Retype the entries exactly, but skip the pictures.

-- Records shown --
§ §
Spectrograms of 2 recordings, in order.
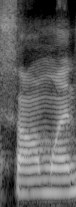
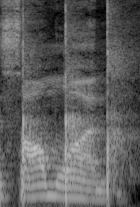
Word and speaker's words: Psalm One: can find me at someone Psalm is spelled with a p p-s-a-l-m-o-n-e on X on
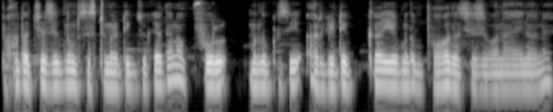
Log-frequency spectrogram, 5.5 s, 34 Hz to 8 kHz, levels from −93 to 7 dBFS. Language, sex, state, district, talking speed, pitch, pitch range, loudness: Hindi, male, Uttar Pradesh, Gorakhpur, 225 wpm, 130 Hz, 120-130 Hz, -18 LUFS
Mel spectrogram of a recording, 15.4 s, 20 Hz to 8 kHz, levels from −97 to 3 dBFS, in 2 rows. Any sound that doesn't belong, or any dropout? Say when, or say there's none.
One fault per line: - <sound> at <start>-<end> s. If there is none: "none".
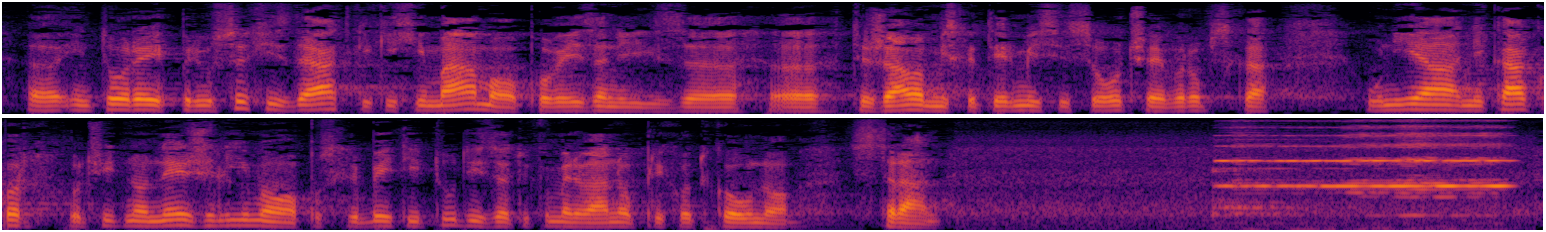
- squeak at 13.8-15.3 s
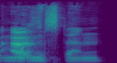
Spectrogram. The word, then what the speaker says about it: Mortensen: Yeah, Mortensen.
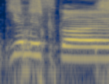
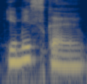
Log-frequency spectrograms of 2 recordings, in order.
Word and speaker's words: Yemisco: I'm Yemisco. – Subscription. – Okay, on a serious note, my name's Ola Yemi, and you can find me on Instagram on Yemisco,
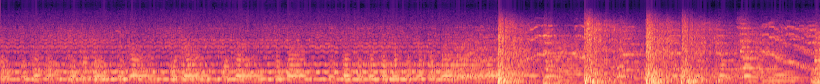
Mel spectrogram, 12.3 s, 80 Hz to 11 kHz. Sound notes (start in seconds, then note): 8.1 gunfire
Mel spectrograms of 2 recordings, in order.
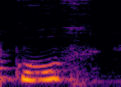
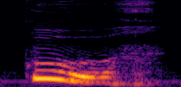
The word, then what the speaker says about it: cours: Un cours, um curso. E no final dessa palavra a gente tem o som do R do francês, que a gente pronuncia.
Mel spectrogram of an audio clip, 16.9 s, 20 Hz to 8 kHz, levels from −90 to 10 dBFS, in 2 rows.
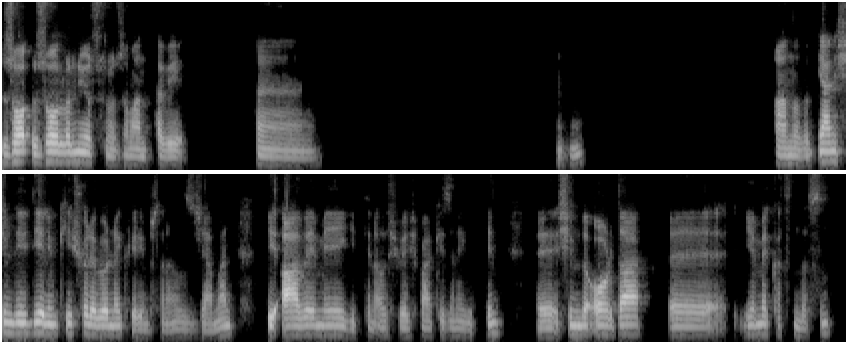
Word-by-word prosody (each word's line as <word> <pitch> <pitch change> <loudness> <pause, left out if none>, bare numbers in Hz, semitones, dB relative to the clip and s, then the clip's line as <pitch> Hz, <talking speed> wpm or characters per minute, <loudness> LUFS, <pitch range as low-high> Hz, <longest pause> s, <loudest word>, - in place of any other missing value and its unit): zor 130 +1 +6
zorlanıyorsun 125 -2 +3
o 95 - -7
zaman 95 0 -6
tabii. 95 -1 -4 0.7
He. 105 - -3 2.9
Hı - - -13
hı. 100 +3 -12 1.9
Anladım, 100 -1 -1
yani, 130 -1 +4
şimdi 130 0 +1
diyelim 130 -3 +4
ki, 130 - -4
şöyle 125 -2 +1
bir - - +4
örnek 110 0 0
vereyim 85 -1 -6
sana 85 -1 -12
hızlıca 85 -2 -11
hemen, 105 +7 -6 0.4
bir - - +6
AVM'ye 115 0 +5
gittin, 95 -2 -13
alışveriş 95 +1 -10
merkezine 95 -1 -9
gittin. 125 +10 -9 0.3
Eee, 100 0 -1
şimdi 115 0 -1
orada, 120 +1 +4 0.3
eee, 105 -1 -4
yemek 120 +1 -5
katındasın. 115 +3 -12
110 Hz, 115 wpm, -23 LUFS, 95-120 Hz, 2.9 s, zor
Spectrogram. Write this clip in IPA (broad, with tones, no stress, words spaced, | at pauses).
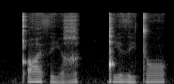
qʼæ˦θi˨ʁ | ǃi˧ði˨tɔ˦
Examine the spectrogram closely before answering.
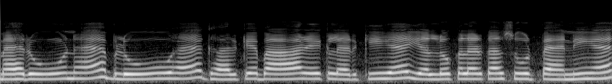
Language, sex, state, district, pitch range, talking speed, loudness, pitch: Hindi, female, Maharashtra, Washim, 240-265 Hz, 155 wpm, -13 LUFS, 255 Hz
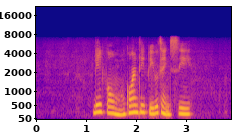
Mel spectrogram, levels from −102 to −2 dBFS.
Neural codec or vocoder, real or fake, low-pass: codec, 16 kHz, 0.8 kbps, ZipCodec; fake; 7.2 kHz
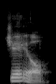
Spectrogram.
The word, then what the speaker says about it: Gaol: Because jail is spelt G-A-O-L. And so I was going to be like, oh, it's goal or gale or something like that. And then I listened to the pronunciation. And it's like jail.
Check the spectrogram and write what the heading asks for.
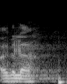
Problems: none marked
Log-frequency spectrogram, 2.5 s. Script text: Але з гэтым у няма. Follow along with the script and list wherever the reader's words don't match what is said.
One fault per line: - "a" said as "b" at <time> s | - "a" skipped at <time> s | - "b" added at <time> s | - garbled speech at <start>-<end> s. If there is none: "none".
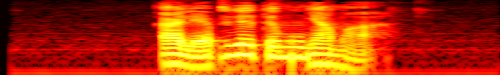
none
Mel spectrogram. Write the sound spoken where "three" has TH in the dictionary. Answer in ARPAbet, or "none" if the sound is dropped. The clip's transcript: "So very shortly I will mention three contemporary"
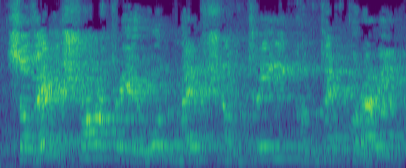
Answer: T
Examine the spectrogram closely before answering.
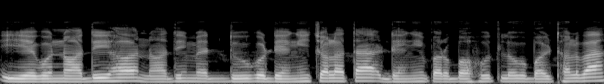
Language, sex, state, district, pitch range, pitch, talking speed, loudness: Bhojpuri, male, Bihar, Muzaffarpur, 135-145 Hz, 140 Hz, 150 wpm, -16 LUFS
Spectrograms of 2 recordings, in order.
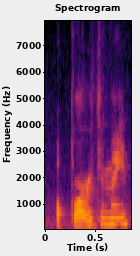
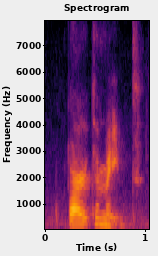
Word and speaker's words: apartment: So, Mike's new apartment is very big. What's the Mike's new what? Apartate. So, because of in in Portuguese it's right, five syllables. In English, it's apartment.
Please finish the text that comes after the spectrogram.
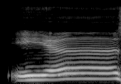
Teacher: قاسین یا کھڑی زبر ہے، ایک الف کے برابر لمبا کریں گے. سین مد ہے، 5 الف کے برابر لمبا کریں گے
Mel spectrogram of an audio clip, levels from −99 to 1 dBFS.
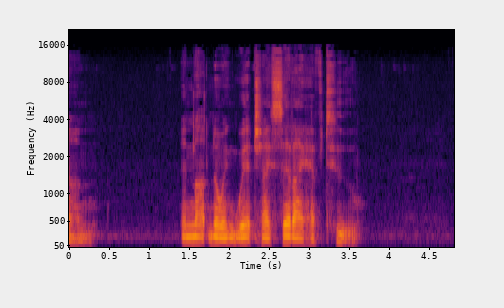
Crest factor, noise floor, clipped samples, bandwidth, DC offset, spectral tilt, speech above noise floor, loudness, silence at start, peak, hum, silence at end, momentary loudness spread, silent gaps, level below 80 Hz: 20 dB; -65 dBFS; under 0.1%; 16 kHz; under 0.1%; -4.5 dB/octave; 37 dB; -29 LUFS; 0 s; -12 dBFS; none; 1.2 s; 15 LU; none; -78 dBFS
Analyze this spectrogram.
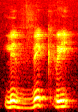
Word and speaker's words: للذكر: Lam has no sign, no sound. للذكر من الذهب.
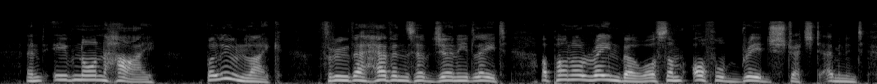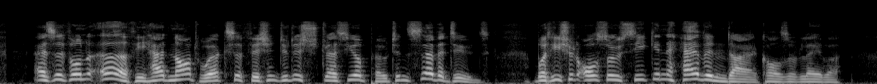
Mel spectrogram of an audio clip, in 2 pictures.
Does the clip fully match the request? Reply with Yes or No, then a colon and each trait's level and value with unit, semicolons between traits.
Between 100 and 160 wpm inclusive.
Yes: average, 155 wpm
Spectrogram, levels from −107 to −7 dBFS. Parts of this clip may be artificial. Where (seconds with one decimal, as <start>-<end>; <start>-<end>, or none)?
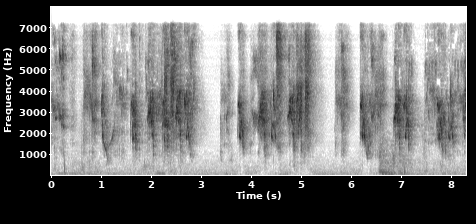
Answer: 0.4-1.0; 3.0-6.7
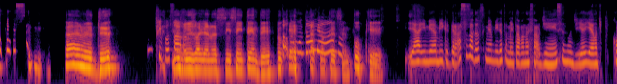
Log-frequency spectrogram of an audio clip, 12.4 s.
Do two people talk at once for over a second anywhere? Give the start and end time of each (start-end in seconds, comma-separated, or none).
5.6-6.9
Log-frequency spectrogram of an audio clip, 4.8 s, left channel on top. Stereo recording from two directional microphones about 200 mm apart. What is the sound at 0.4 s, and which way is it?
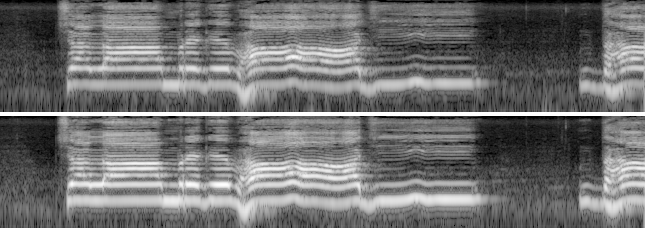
Mantra, 25° right (ahead or behind).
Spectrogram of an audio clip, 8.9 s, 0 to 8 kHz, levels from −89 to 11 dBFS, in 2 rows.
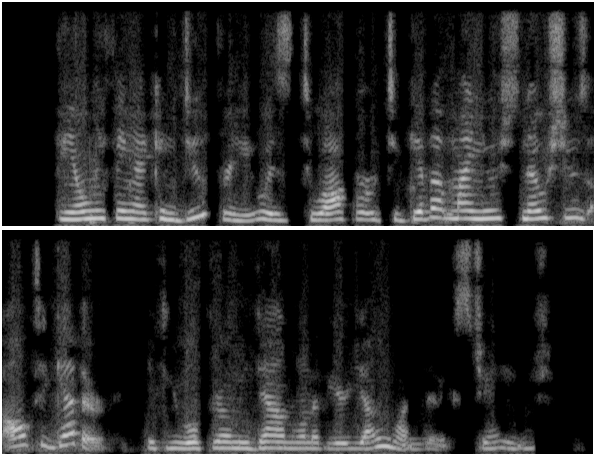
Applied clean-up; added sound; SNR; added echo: none; none; none; none.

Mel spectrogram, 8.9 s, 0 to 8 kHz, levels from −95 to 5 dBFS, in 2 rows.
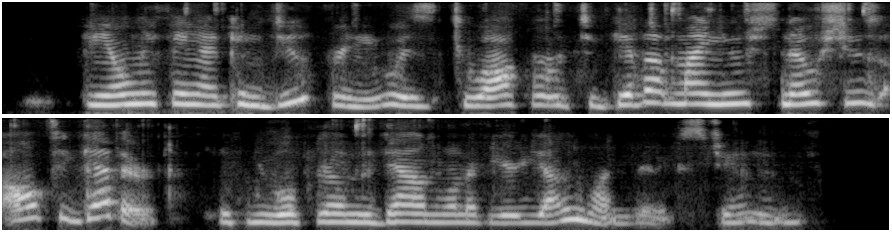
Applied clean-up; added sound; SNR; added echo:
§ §
-- Result of the exercise --
Spectrograms of 2 recordings, in order.
Word and speaker's words: Psalm One: can find me at someone Psalm is spelled with a p p-s-a-l-m-o-n-e on X on
Log-frequency spectrogram, 5.5 s, 34 Hz to 8 kHz, levels from −93 to 7 dBFS. Language, sex, state, district, talking speed, pitch, pitch range, loudness: Hindi, male, Uttar Pradesh, Gorakhpur, 225 wpm, 130 Hz, 120-130 Hz, -18 LUFS
Mel spectrogram of a recording, 15.4 s, 20 Hz to 8 kHz, levels from −97 to 3 dBFS, in 2 rows. Any sound that doesn't belong, or any dropout? Say when, or say there's none.
One fault per line: - <sound> at <start>-<end> s. If there is none: "none".
- squeak at 13.8-15.3 s
Spectrogram. The word, then what the speaker says about it: Mortensen: Yeah, Mortensen.
Log-frequency spectrograms of 2 recordings, in order.
Word and speaker's words: Yemisco: I'm Yemisco. – Subscription. – Okay, on a serious note, my name's Ola Yemi, and you can find me on Instagram on Yemisco,
Mel spectrogram, 12.3 s, 80 Hz to 11 kHz. Sound notes (start in seconds, then note): 8.1 gunfire
Mel spectrograms of 2 recordings, in order.
The word, then what the speaker says about it: cours: Un cours, um curso. E no final dessa palavra a gente tem o som do R do francês, que a gente pronuncia.
Mel spectrogram of an audio clip, 16.9 s, 20 Hz to 8 kHz, levels from −90 to 10 dBFS, in 2 rows.
Word-by-word prosody (each word's line as <word> <pitch> <pitch change> <loudness> <pause, left out if none>, bare numbers in Hz, semitones, dB relative to the clip and s, then the clip's line as <pitch> Hz, <talking speed> wpm or characters per minute, <loudness> LUFS, <pitch range as low-high> Hz, <longest pause> s, <loudest word>, - in place of any other missing value and its unit): zor 130 +1 +6
zorlanıyorsun 125 -2 +3
o 95 - -7
zaman 95 0 -6
tabii. 95 -1 -4 0.7
He. 105 - -3 2.9
Hı - - -13
hı. 100 +3 -12 1.9
Anladım, 100 -1 -1
yani, 130 -1 +4
şimdi 130 0 +1
diyelim 130 -3 +4
ki, 130 - -4
şöyle 125 -2 +1
bir - - +4
örnek 110 0 0
vereyim 85 -1 -6
sana 85 -1 -12
hızlıca 85 -2 -11
hemen, 105 +7 -6 0.4
bir - - +6
AVM'ye 115 0 +5
gittin, 95 -2 -13
alışveriş 95 +1 -10
merkezine 95 -1 -9
gittin. 125 +10 -9 0.3
Eee, 100 0 -1
şimdi 115 0 -1
orada, 120 +1 +4 0.3
eee, 105 -1 -4
yemek 120 +1 -5
katındasın. 115 +3 -12
110 Hz, 115 wpm, -23 LUFS, 95-120 Hz, 2.9 s, zor
Spectrogram. Write this clip in IPA (broad, with tones, no stress, words spaced, | at pauses).
qʼæ˦θi˨ʁ | ǃi˧ði˨tɔ˦
Examine the spectrogram closely before answering.
Language, sex, state, district, pitch range, talking speed, loudness, pitch: Hindi, female, Maharashtra, Washim, 240-265 Hz, 155 wpm, -13 LUFS, 255 Hz
Mel spectrogram, levels from −102 to −2 dBFS.
Neural codec or vocoder, real or fake, low-pass: codec, 16 kHz, 0.8 kbps, ZipCodec; fake; 7.2 kHz
Spectrogram.
The word, then what the speaker says about it: Gaol: Because jail is spelt G-A-O-L. And so I was going to be like, oh, it's goal or gale or something like that. And then I listened to the pronunciation. And it's like jail.
Check the spectrogram and write what the heading asks for.
Problems: none marked
Log-frequency spectrogram, 2.5 s. Script text: Але з гэтым у няма. Follow along with the script and list wherever the reader's words don't match what is said.
One fault per line: - "a" said as "b" at <time> s | - "a" skipped at <time> s | - "b" added at <time> s | - garbled speech at <start>-<end> s. If there is none: "none".
none
Mel spectrogram. Write the sound spoken where "three" has TH in the dictionary. Answer in ARPAbet, or "none" if the sound is dropped. The clip's transcript: "So very shortly I will mention three contemporary"
Answer: T
Examine the spectrogram closely before answering.
Language, sex, state, district, pitch range, pitch, talking speed, loudness: Bhojpuri, male, Bihar, Muzaffarpur, 135-145 Hz, 140 Hz, 150 wpm, -16 LUFS
Spectrograms of 2 recordings, in order.
Word and speaker's words: apartment: So, Mike's new apartment is very big. What's the Mike's new what? Apartate. So, because of in in Portuguese it's right, five syllables. In English, it's apartment.
Please finish the text that comes after the spectrogram.
Teacher: قاسین یا کھڑی زبر ہے، ایک الف کے برابر لمبا کریں گے. سین مد ہے، 5 الف کے برابر لمبا کریں گے
Mel spectrogram of an audio clip, levels from −99 to 1 dBFS.
Crest factor, noise floor, clipped samples, bandwidth, DC offset, spectral tilt, speech above noise floor, loudness, silence at start, peak, hum, silence at end, momentary loudness spread, silent gaps, level below 80 Hz: 20 dB; -65 dBFS; under 0.1%; 16 kHz; under 0.1%; -4.5 dB/octave; 37 dB; -29 LUFS; 0 s; -12 dBFS; none; 1.2 s; 15 LU; none; -78 dBFS
Analyze this spectrogram.
Word and speaker's words: للذكر: Lam has no sign, no sound. للذكر من الذهب.
Mel spectrogram of an audio clip, in 2 pictures.
Does the clip fully match the request? Reply with Yes or No, then a colon and each trait's level and value with unit, semicolons between traits.
Between 100 and 160 wpm inclusive.
Yes: average, 155 wpm
Spectrogram, levels from −107 to −7 dBFS. Parts of this clip may be artificial. Where (seconds with one decimal, as <start>-<end>; <start>-<end>, or none)?
Answer: 0.4-1.0; 3.0-6.7
Log-frequency spectrogram of an audio clip, 12.4 s.
Do two people talk at once for over a second anywhere? Give the start and end time of each (start-end in seconds, comma-separated, or none).
5.6-6.9
Log-frequency spectrogram of an audio clip, 4.8 s, left channel on top. Stereo recording from two directional microphones about 200 mm apart. What is the sound at 0.4 s, and which way is it?
Mantra, 25° right (ahead or behind).
Spectrogram of an audio clip, 8.9 s, 0 to 8 kHz, levels from −89 to 11 dBFS, in 2 rows.
Applied clean-up; added sound; SNR; added echo: none; none; none; none.

Mel spectrogram, 8.9 s, 0 to 8 kHz, levels from −95 to 5 dBFS, in 2 rows.
Applied clean-up; added sound; SNR; added echo:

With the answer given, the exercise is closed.